**TASK OBJECTIVE:**
Pictures stay out, but every line of the data is copied exactly.

THE INPUT START

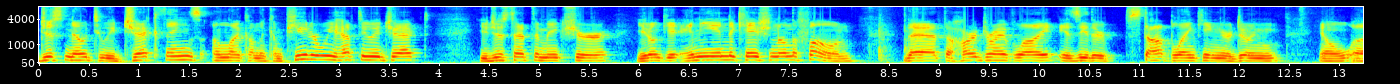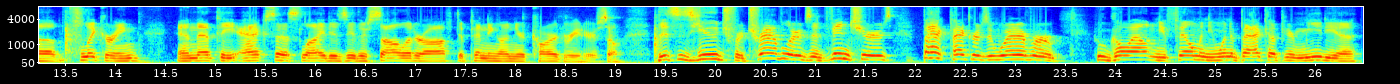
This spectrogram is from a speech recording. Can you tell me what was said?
just know to eject things, unlike on the computer we have to eject, you just have to make sure you don't get any indication on the phone that the hard drive light is either stop blinking or doing, you know, uh, flickering, and that the access light is either solid or off depending on your card reader. So this is huge for travelers, adventurers, backpackers, or whatever who go out and you film and you want to back up your media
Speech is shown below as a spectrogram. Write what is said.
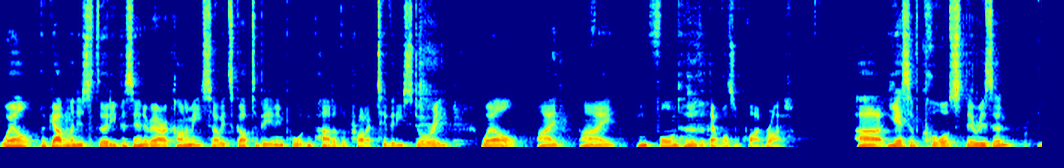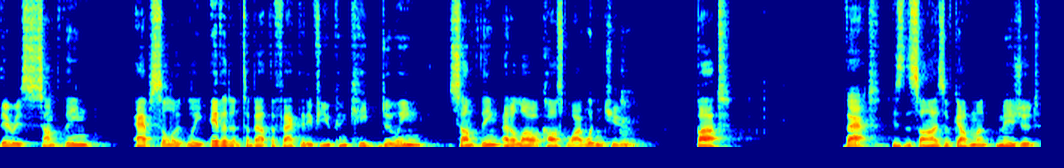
well, the government is 30% of our economy, so it's got to be an important part of the productivity story. Well, I, I informed her that that wasn't quite right. Uh, yes, of course, there is, an, there is something absolutely evident about the fact that if you can keep doing something at a lower cost, why wouldn't you? But that is the size of government measured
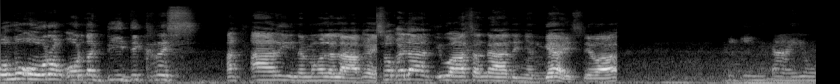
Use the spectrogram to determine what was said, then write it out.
umuurong o nagdi-decrease ang ari ng mga lalaki. So, kailangan iwasan natin yan, guys. Di ba? biging tayo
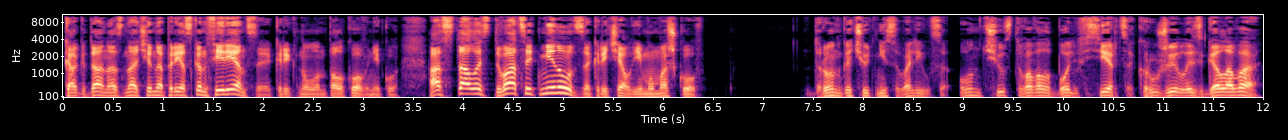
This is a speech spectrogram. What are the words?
«Когда назначена пресс-конференция?» — крикнул он полковнику. «Осталось двадцать минут!» — закричал ему Машков. Дронго чуть не свалился. Он чувствовал боль в сердце, кружилась голова.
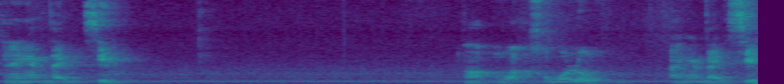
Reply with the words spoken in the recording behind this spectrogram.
thì anh em đánh xỉu. Đó, đúng không không có lục, anh em đánh xỉu.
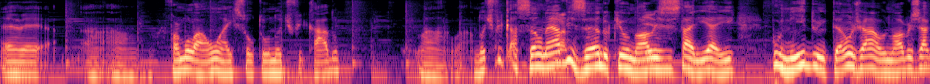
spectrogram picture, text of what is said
é, a, a, Fórmula 1 aí soltou o notificado, a, a notificação, né, avisando que o Norris estaria aí punido, então já o Norris já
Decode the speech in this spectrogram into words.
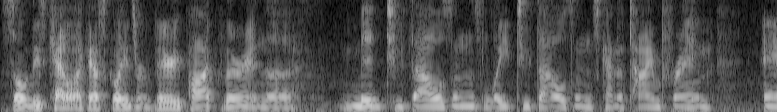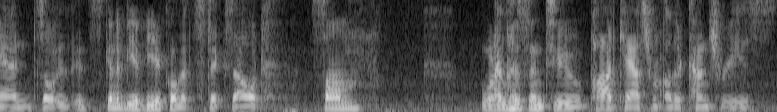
So these Cadillac Escalades were very popular in the mid 2000s, late 2000s kind of time frame. And so it's going to be a vehicle that sticks out some. When I listen to podcasts from other countries,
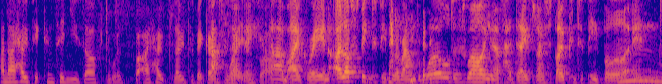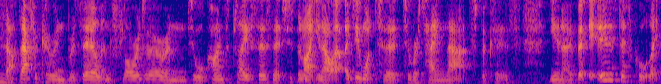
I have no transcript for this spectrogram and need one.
and I hope it continues afterwards. But I hope loads of it goes Absolutely. away as well. Um, I agree, and I love speaking to people around the world as well. You know, I've had days when I've spoken to people mm. in South Africa, in Brazil, in Florida, and to all kinds of places, and it's just been like, you know, I, I do want to to retain that because you know, but it is difficult, like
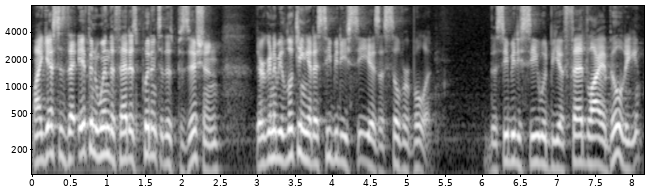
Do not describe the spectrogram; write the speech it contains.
My guess is that if and when the Fed is put into this position, they're going to be looking at a CBDC as a silver bullet. The CBDC would be a Fed liability,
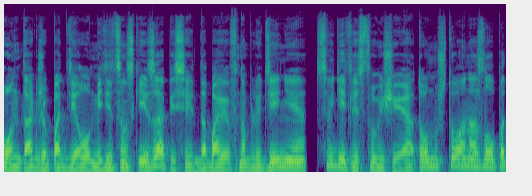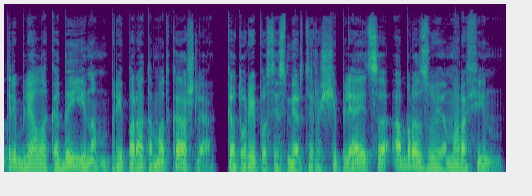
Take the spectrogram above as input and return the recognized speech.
Он также подделал медицинские записи, добавив наблюдения, свидетельствующие о том, что она злоупотребляла кадеином, препаратом от кашля, который после смерти расщепляется, образуя морфин.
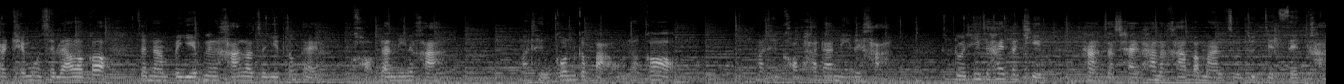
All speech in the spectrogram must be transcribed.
กัดเข็มหมดเสร็จแล้วเราก็จะนำไปเย็บเลยนะคะ เราจะเย็บตั้งแต่ขอบด้านนี้นะคะ มาถึงก้นกระเป๋าแล้วก็มาถึงขอบผ้าด้านนี้เลยค่ะ โดยที่จะให้ตะเข็บห่างจากชายผ้านะคะประมาณ 0.7 เซนค่ะ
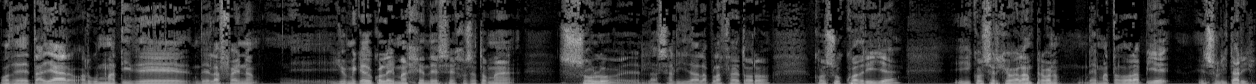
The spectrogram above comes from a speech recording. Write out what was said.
o de detallar algún matiz de, de la faena, eh, yo me quedo con la imagen de ese José Tomás solo en la salida a la Plaza de Toros con sus cuadrillas y con Sergio Galán, pero bueno, de matador a pie en solitario.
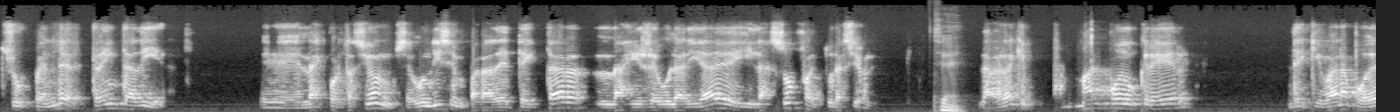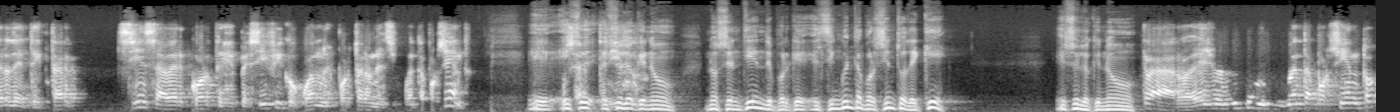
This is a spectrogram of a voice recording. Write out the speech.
suspender 30 días eh, la exportación, según dicen, para detectar las irregularidades y las subfacturaciones. Sí. La verdad que mal puedo creer de que van a poder detectar sin saber cortes específicos cuándo exportaron el 50%. Eh, eso, eso es lo que no, no se entiende, porque el 50% de qué? Eso es lo que no... Claro, ellos dicen el 50%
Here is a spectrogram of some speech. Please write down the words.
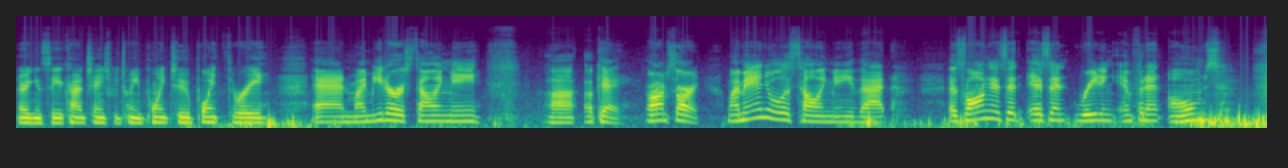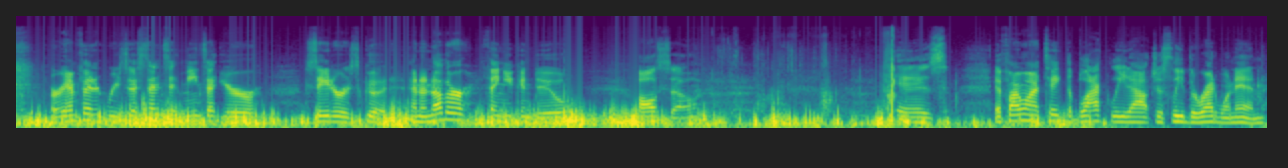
there you can see it kind of changed between 0.2, 0.3. And my meter is telling me, uh, okay, oh, I'm sorry. My manual is telling me that as long as it isn't reading infinite ohms or infinite resistance, it means that your stator is good. And another thing you can do also is if I want to take the black lead out, just leave the red one in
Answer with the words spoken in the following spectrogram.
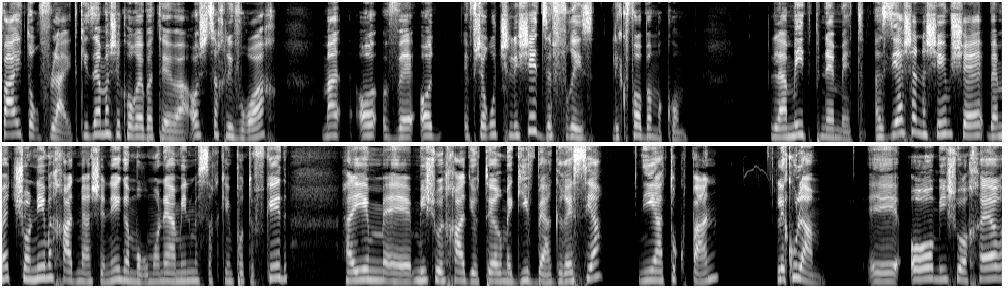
fight or flight, כי זה מה שקורה בטבע, או שצריך לברוח, מה, או, ועוד אפשרות שלישית זה פריז, לקפוא במקום. להעמיד פני מת. אז יש אנשים שבאמת שונים אחד מהשני, גם הורמוני המין משחקים פה תפקיד. האם אה, מישהו אחד יותר מגיב באגרסיה, נהיה תוקפן? לכולם. אה, או מישהו אחר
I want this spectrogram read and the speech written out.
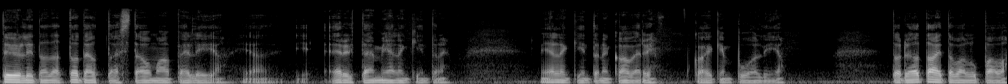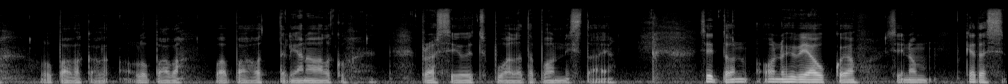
tyyli tota, toteuttaa sitä omaa peliä ja, ja erittäin mielenkiintoinen, mielenkiintoinen kaveri kaiken puolin ja todella taitava, lupaava, lupaava, lupaava vapaa-ottelijan alku. Brassijuitsu puolelta ponnistaa ja sitten on, on hyviä ukkoja. Siinä on, ketäs,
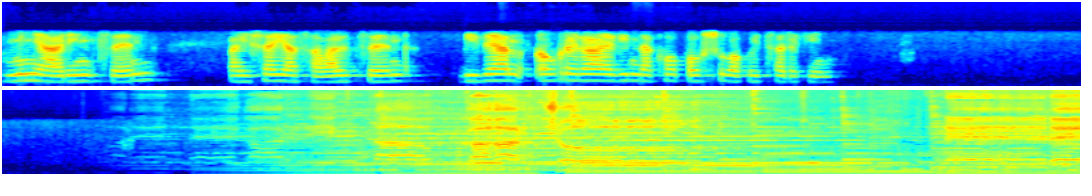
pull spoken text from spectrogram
mina harintzen, paisaia zabaltzen, bidean aurrera egindako pausu bakoitzarekin. Naukartxo Nere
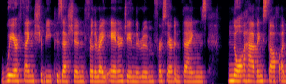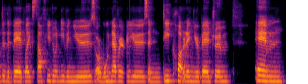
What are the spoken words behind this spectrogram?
where things should be positioned for the right energy in the room for certain things, not having stuff under the bed like stuff you don't even use or will never use, and decluttering your bedroom. Um,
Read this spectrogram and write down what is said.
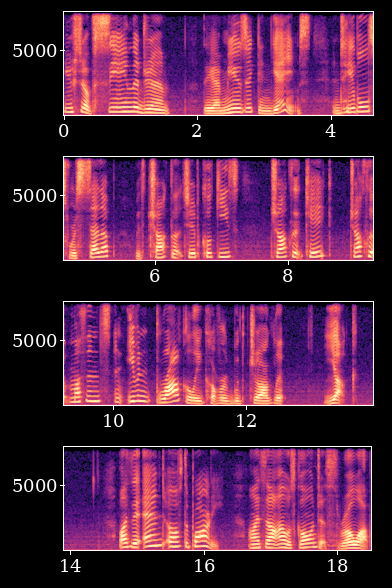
you should have seen the gym. They had music and games, and tables were set up with chocolate chip cookies, chocolate cake, chocolate muffins, and even broccoli covered with chocolate. Yuck. By the end of the party, I thought I was going to throw up.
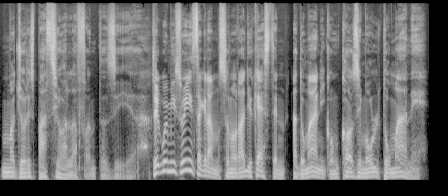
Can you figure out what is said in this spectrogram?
maggiore spazio alla fantasia. Seguimi su Instagram, sono Radio Kesten. A domani con cose molto umane.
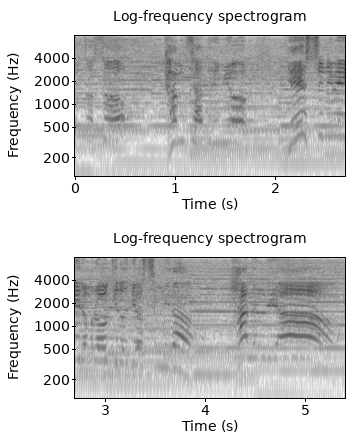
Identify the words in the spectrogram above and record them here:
주옵소서. 감사드리며 예수님의 이름으로 기도드렸습니다. 하늘리야!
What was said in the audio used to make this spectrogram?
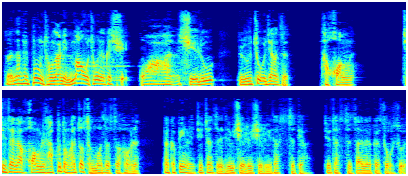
呃，那边不从哪里冒出那个血，哇，血如如注这样子，他慌了，就在那慌了，他不懂他做什么的时候呢，那个病人就这样子流血流血流到死掉，就在死在那个手术。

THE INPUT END

**ANSWER SPACE:**
This spectrogram is from a speech recording. Can you tell me what was said?
just know to eject things, unlike on the computer we have to eject, you just have to make sure you don't get any indication on the phone that the hard drive light is either stop blinking or doing, you know, uh, flickering, and that the access light is either solid or off depending on your card reader. So this is huge for travelers, adventurers, backpackers, or whatever who go out and you film and you want to back up your media
Speech is shown below as a spectrogram. Write what is said.
well, the government is 30% of our economy, so it's got to be an important part of the productivity story. Well, I, I informed her that that wasn't quite right. Uh, yes, of course, there is, an, there is something absolutely evident about the fact that if you can keep doing something at a lower cost, why wouldn't you? But that is the size of government measured
Use the spectrogram to determine what was said, then write it out.
umuurong o nagdi-decrease ang ari ng mga lalaki. So, kailangan iwasan natin yan, guys. Di ba? biging tayo
This is a speech spectrogram. What are the words?
«Когда назначена пресс-конференция?» — крикнул он полковнику. «Осталось двадцать минут!» — закричал ему Машков. Дронго чуть не свалился. Он чувствовал боль в сердце, кружилась голова.
Reply with the words spoken in the recording behind this spectrogram.
thì anh em đánh xỉu. Đó, đúng không không có lục, anh em đánh xỉu.
spectrogram picture, text of what is said
é, a, a, Fórmula 1 aí soltou o notificado, a, a notificação, né, avisando que o Norris estaria aí punido, então já o Norris já
Decode the speech in this spectrogram into words.
So these Cadillac Escalades were very popular in the mid 2000s, late 2000s kind of time frame. And so it's going to be a vehicle that sticks out some. When I listen to podcasts from other countries,
I have no transcript for this spectrogram and need one.
and I hope it continues afterwards. But I hope loads of it goes Absolutely. away as well. Um, I agree, and I love speaking to people around the world as well. You know, I've had days when I've spoken to people mm. in South Africa, in Brazil, in Florida, and to all kinds of places, and it's just been like, you know, I, I do want to to retain that because you know, but it is difficult, like
Do not describe the spectrogram; write the speech it contains.
My guess is that if and when the Fed is put into this position, they're going to be looking at a CBDC as a silver bullet. The CBDC would be a Fed liability,
Take the spectrogram above as input and return the recognized speech.
Он также подделал медицинские записи, добавив наблюдения, свидетельствующие о том, что она злоупотребляла кадеином, препаратом от кашля, который после смерти расщепляется, образуя морфин.
All speech in the spectrogram must be transcribed.
กัดเข็มหมดเสร็จแล้วเราก็จะนำไปเย็บเลยนะคะ เราจะเย็บตั้งแต่ขอบด้านนี้นะคะ มาถึงก้นกระเป๋าแล้วก็มาถึงขอบผ้าด้านนี้เลยค่ะ โดยที่จะให้ตะเข็บห่างจากชายผ้านะคะประมาณ 0.7 เซนค่ะ
The spectrogram above comes from a speech recording. Write out what was said.
o de detallar algún matiz de, de la faena, eh, yo me quedo con la imagen de ese José Tomás solo en la salida a la Plaza de Toros con sus cuadrillas y con Sergio Galán, pero bueno, de matador a pie en solitario.
This is a spectrogram of a voice recording. Write out the speech.
suspender 30 días eh, la exportación, según dicen, para detectar las irregularidades y las subfacturaciones. Sí. La verdad que mal puedo creer de que van a poder detectar sin saber cortes específicos cuándo exportaron el 50%. Eh, eso, eso es lo que no, no se entiende, porque el 50% de qué? Eso es lo que no... Claro, ellos dicen el 50%
Here is a spectrogram of some speech. Please write down the words.
there you can see it kind of changed between 0.2, 0.3. And my meter is telling me, uh, okay, oh, I'm sorry. My manual is telling me that as long as it isn't reading infinite ohms or infinite resistance, it means that your stator is good. And another thing you can do also is if I want to take the black lead out, just leave the red one in
Answer with the words spoken in the following spectrogram.
fight or flight, כי זה מה שקורה בטבע, או שצריך לברוח, מה, או, ועוד אפשרות שלישית זה פריז, לקפוא במקום. להעמיד פני מת. אז יש אנשים שבאמת שונים אחד מהשני, גם הורמוני המין משחקים פה תפקיד. האם אה, מישהו אחד יותר מגיב באגרסיה, נהיה תוקפן? לכולם. אה, או מישהו אחר
I want this spectrogram read and the speech written out.
tyyli tota, toteuttaa sitä omaa peliä ja, ja erittäin mielenkiintoinen, mielenkiintoinen kaveri kaiken puolin ja todella taitava, lupaava, lupaava, lupaava vapaa-ottelijan alku. Brassijuitsu puolelta ponnistaa ja sitten on, on hyviä ukkoja. Siinä on, ketäs,
pull spoken text from spectrogram
mina harintzen, paisaia zabaltzen, bidean aurrera egindako pausu bakoitzarekin. Naukartxo Nere
What are the spoken words behind this spectrogram?
where things should be positioned for the right energy in the room for certain things, not having stuff under the bed like stuff you don't even use or will never use, and decluttering your bedroom. Um,
Read this spectrogram and write down what is said.
you should have seen the gym. They had music and games, and tables were set up with chocolate chip cookies, chocolate cake, chocolate muffins, and even broccoli covered with chocolate. Yuck. By the end of the party, I thought I was going to throw up.
Can you figure out what is said in this spectrogram?
maggiore spazio alla fantasia. Seguimi su Instagram, sono Radio Kesten. A domani con cose molto umane.
Identify the words in the spectrogram above and record them here:
주옵소서. 감사드리며 예수님의 이름으로 기도드렸습니다. 하늘리야!
What was said in the audio used to make this spectrogram?
呃，那边不从哪里冒出那个血，哇，血如如注这样子，他慌了，就在那慌了，他不懂他做什么的时候呢，那个病人就这样子流血流血流到死掉，就在死在那个手术。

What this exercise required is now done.